What Is the Economic Function of a Bank?
Commercial banks play an important role in the financial system and the
economy. As a key component of the financial system, banks allocate funds
from savers to borrowers in an efficient manner. They provide specialized
financial services, which reduce the cost of obtaining information about
both savings and borrowing opportunities. These financial services help
to make the overall economy more efficient.
Imagine a World Without Banks
One way to answer your question is to imagine, for a moment, a world
without banking institutions, and then to ask yourself a few questions.
This is not just an academic exercise; many former eastern-block nations
began facing this question when they began to create financial markets
and develop market-oriented banks and other financial institutions.
If there were no banks
- Where would you go to borrow money?
- What would you do with your savings?
- Would you be able to borrow (save) as much as you need, when you need
it, in a form that would be convenient for you?
- What risks might you face as a saver (borrower)?
How Banks Work
Banks operate by borrowing funds-usually by accepting deposits or by
borrowing in the money markets. Banks borrow from individuals, businesses,
financial institutions, and governments with surplus funds (savings).
They then use those deposits and borrowed funds (liabilities of the bank)
to make loans or to purchase securities (assets of the bank). Banks make
these loans to businesses, other financial institutions, individuals,
and governments (that need the funds for investments or other purposes).
Interest rates provide the price signals for borrowers, lenders, and banks.
Through the process of taking deposits, making loans, and responding
to interest rate signals, the banking system helps channel funds from
savers to borrowers in an efficient manner. Savers range from an individual
with a $1,000 certificate of deposit to a corporation with millions of
dollars in temporary savings. Banks also service a wide array of borrowers,
from an individual who takes a loan of $100 on a credit card to a major
corporation financing a billion-dollar corporate merger.
The table below provides a June 2001 snapshot of the balance sheet for
the entire U.S. commercial banking industry. It shows that the bulk of
banks' sources of funds comes from deposits - checking, savings, money
market deposit accounts, and time certificates. The most common uses of
these funds are to make real estate and commercial and industrial loans.
Individual banks' asset and liability composition may vary widely from
the industry figures, because some institutions provide specialized or
limited banking services.
Banks Are Only One Type of Financial Intermediary
Finally, the U.S. financial services industry and financial markets are
highly developed. In recent decades, many new products and services have
been created, as well as new financial instruments and institutions. Today,
in addition to banks, there are several other important types of financial
intermediaries. These include savings institutions, credit unions, insurance
companies, mutual funds, pension funds, finance companies, and real estate
investment trusts (REITS).

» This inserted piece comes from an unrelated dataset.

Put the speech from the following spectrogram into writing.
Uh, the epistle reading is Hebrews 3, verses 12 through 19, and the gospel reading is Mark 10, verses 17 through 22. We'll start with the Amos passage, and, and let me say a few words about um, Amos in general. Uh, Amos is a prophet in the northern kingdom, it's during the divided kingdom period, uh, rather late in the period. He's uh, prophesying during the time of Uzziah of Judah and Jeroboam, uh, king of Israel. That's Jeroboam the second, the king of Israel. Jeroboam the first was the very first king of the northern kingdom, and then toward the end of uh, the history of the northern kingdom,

Banks' assets have grown in recent decades in absolute terms; however,
banks have tended to lose market share to even faster growing intermediaries
such as pension funds and mutual funds. Still, banks continue to account

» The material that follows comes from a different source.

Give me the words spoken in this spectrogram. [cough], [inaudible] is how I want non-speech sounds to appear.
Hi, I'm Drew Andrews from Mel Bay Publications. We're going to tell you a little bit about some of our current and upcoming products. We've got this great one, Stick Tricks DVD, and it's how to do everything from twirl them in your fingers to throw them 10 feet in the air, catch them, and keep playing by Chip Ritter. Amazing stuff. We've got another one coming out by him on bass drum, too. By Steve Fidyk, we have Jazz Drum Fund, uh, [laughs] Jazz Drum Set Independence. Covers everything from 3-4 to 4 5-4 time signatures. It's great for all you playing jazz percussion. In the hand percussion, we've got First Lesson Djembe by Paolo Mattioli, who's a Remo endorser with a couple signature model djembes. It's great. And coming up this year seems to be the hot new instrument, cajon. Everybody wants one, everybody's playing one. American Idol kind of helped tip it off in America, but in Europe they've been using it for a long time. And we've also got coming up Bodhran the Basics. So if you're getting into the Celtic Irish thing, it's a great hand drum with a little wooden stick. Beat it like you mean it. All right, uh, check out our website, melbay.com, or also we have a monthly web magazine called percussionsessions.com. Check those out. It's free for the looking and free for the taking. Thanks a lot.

for a significant share-over 23 percent-of the assets of all financial
intermediaries at the end of year 2000, as the chart below shows.
Let me also suggest some more advanced reading materials:
What's Different about Banks--Still? Milton Marquis.
Federal Reserve Bank of San Francisco. FRBSF Economic Letter. No. 2001-09.
Apr. 6, 2001. (8-22-01)
Are Banks Special? A Revisitation. E. Gerald Corrigan.
Federal Reserve Bank of Minneapolis. The Region. No. v. 14, no 1. Mar,
2000 , p. 14-17. (8-22-01)
Education, FederalReserveEducation.org, 2003